Former king of Cambodia Norodom Sihanouk died Monday in Beijing of natural causes at the age of 89.
The current monarch of Cambodia and Sihanouk’s son, Norodom Sihamoni, will collect the former ruler’s body for a state funeral in Phnom Penh. Flags flew half-mast everywhere in Cambodia to mourn the former king’s death, reports Reuters.
"This is not just mourning by the royal family but for all Cambodians. He is the father of the nation," Sihanouk’s close aide Prince Sisowath Thomico said, as reported by Reuters.
Dogged by other ailments, besides cancer and diabetes, Sihanouk was a frequent visitor to China to receive treatment.
Revered as “King Father,” the flamboyant leader was at the helm of Cambodian politics for almost 60 years. Born during the French colonial rule, he was instrumental in spearheading the movement to gain independence from France in 1953.
Although autocratic, he steered the newly independent Cambodia resolutely through the 1950s and 1960s, putting his nation on the path to modernity. But his disastrous incursions into politics invariably led to three decades of war in Cambodia, killing a quarter of the population and scarring the country forever.
"There can be no doubt that Sihanouk's actions and his decisions contributed to the political malaise that finally tore Cambodia apart," historian Milton Osborne wrote in his 1994 biography, as reported by Reuters.
Sihanouk was thrown out of political office by his closest aides in March 1970 when he aligned himself to his “bitter enemies,” the communist Khmer Rouge. The Khmer Rouge came into power in 1975, and while Sihanouk may have hoped for a bigger role in the government, the Pol Pot regime had envisaged different plans for the king. He was retained as a figurehead and was effectively a prisoner in his own palace.
Almost a quarter of the population was decimated due to poverty, starvation, disease, execution or torture under Pol Pot’s “reign of terror.” The 1970s Khmer Rouge’s “killing fields” led to estimated 1.7 million deaths, completely ravaging the country. Sihanouk, like most families in Cambodia, too lost 5 children and 14 grandchildren to the tyranny of the Khmer regime.
At the peak of his political career, Sihanouk managed to adroitly manipulate powers in the East and the West to safeguard the independence of his country, besides his own survival.
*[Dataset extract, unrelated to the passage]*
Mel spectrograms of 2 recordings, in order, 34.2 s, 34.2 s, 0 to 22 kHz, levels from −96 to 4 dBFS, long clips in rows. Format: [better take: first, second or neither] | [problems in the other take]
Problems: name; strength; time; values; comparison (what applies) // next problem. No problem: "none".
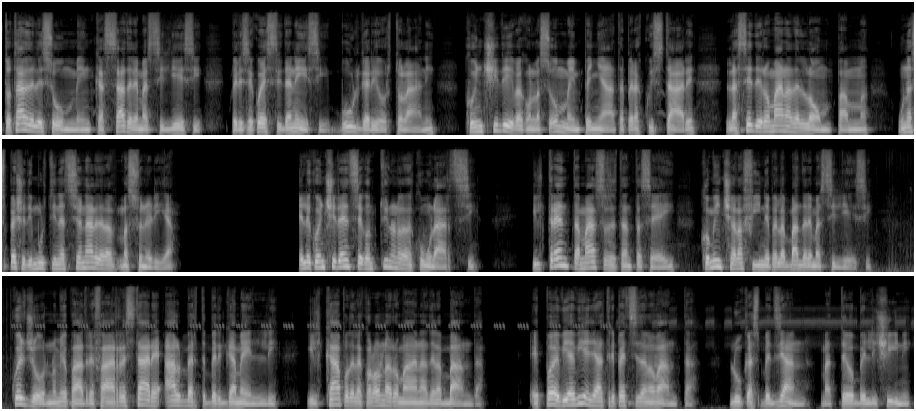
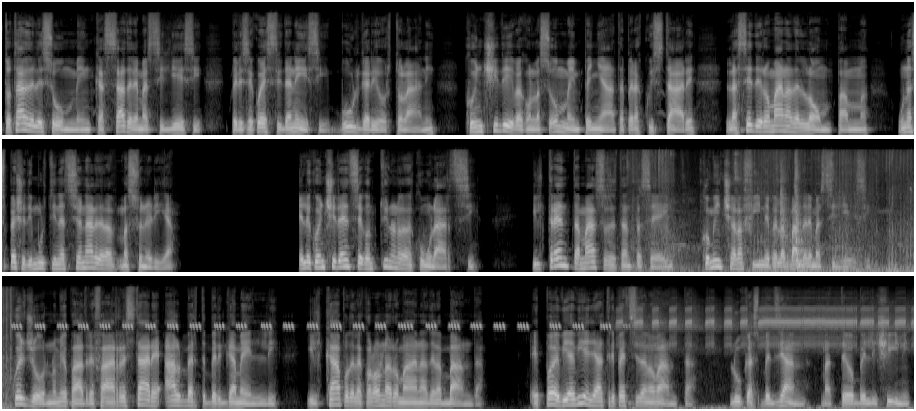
first | animal sounds; loud; from 19 s on; 5 dB below the speech; faint in the first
He “alternately courted Washington and Moscow during the Cold War,” reports Reuters. When the Vietnam War loomed over the region, he focused on keeping Cambodia neutral.
King Sihanouk followed only one course in politics: “the defense of the independence, the territorial integrity and the dignity of my country and my people,” as reported by the New York Times.
The Khmer Rouge fell in 1979, and in 1993, Sihanouk was once again enthroned as king after a U.N.-brokered accord that ended nearly 14 years of war in Cambodia. He was relegated to being a figurehead with diminished powers. More and more helpless at being eclipsed by Prime Minister Hun Sen, in 2004, he abdicated in favor of his son, Norodom Sihamoni, partly to keep the monarchy alive and ensure stability in Cambodia.
With a flair for flamboyance, Sihanouk gained reputation as a gourmand and playboy. Sihanouk’s time will be remembered as the “Golden age” for a country that was impoverished and battle weary. He died at a time when Cambodia marks its annual festival of the dead where families come together to pray for their ancestors.